> _What you have to do_
Every record, apart from its pictures, should be repeated exactly.

> _Source information_
□ □ □ □ □ □ □
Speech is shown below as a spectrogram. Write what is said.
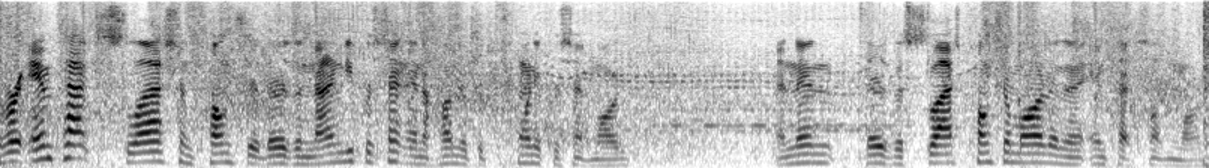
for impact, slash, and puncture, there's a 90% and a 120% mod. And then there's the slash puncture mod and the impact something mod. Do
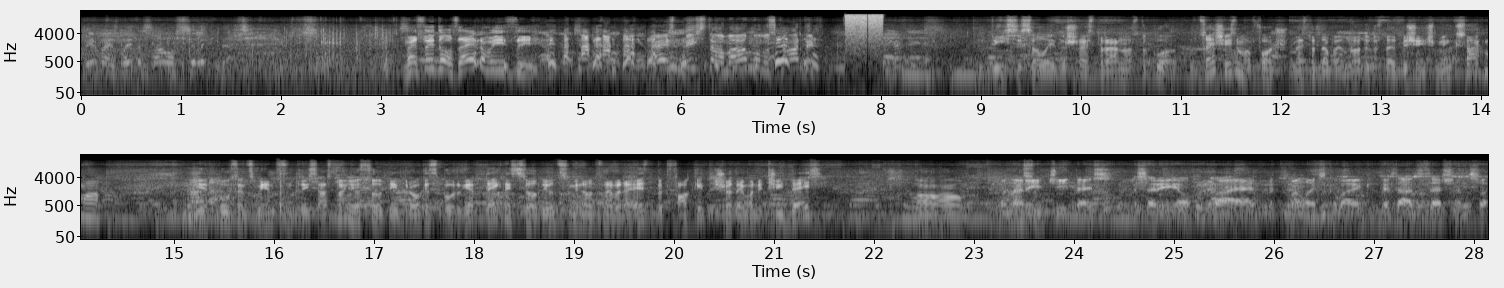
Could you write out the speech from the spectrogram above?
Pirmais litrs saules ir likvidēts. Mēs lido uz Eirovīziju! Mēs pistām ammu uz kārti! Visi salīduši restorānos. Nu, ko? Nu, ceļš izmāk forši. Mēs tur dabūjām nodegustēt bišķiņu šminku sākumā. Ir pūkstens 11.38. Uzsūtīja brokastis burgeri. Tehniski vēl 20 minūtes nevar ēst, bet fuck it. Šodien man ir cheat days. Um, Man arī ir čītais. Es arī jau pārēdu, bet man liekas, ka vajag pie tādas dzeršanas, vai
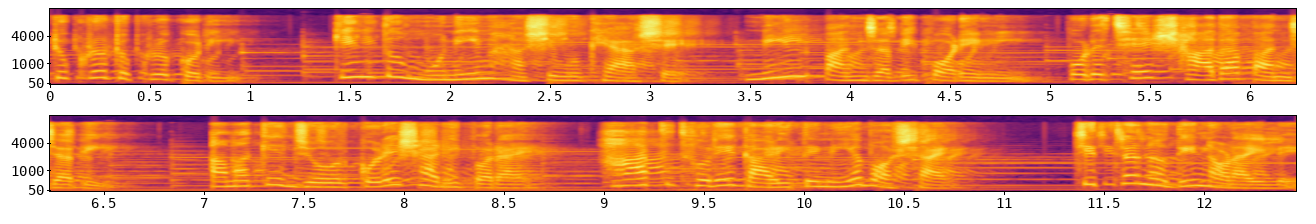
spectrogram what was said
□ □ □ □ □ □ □
> _Your solution_
Speech is shown below as a spectrogram. Write what is said.
for impact, slash, and puncture, there's a 90% and a 120% mod. And then there's the slash puncture mod and the impact something mod. Do
Could you write out the speech from the spectrogram above?
Pirmais litrs saules ir likvidēts. Mēs lido uz Eirovīziju! Mēs pistām ammu uz kārti! Visi salīduši restorānos. Nu, ko? Nu, ceļš izmāk forši. Mēs tur dabūjām nodegustēt bišķiņu šminku sākumā. Ir pūkstens 11.38. Uzsūtīja brokastis burgeri. Tehniski vēl 20 minūtes nevar ēst, bet fuck it. Šodien man ir cheat days. Um, Man arī ir čītais. Es arī jau pārēdu, bet man liekas, ka vajag pie tādas dzeršanas, vai
spectrogram what was said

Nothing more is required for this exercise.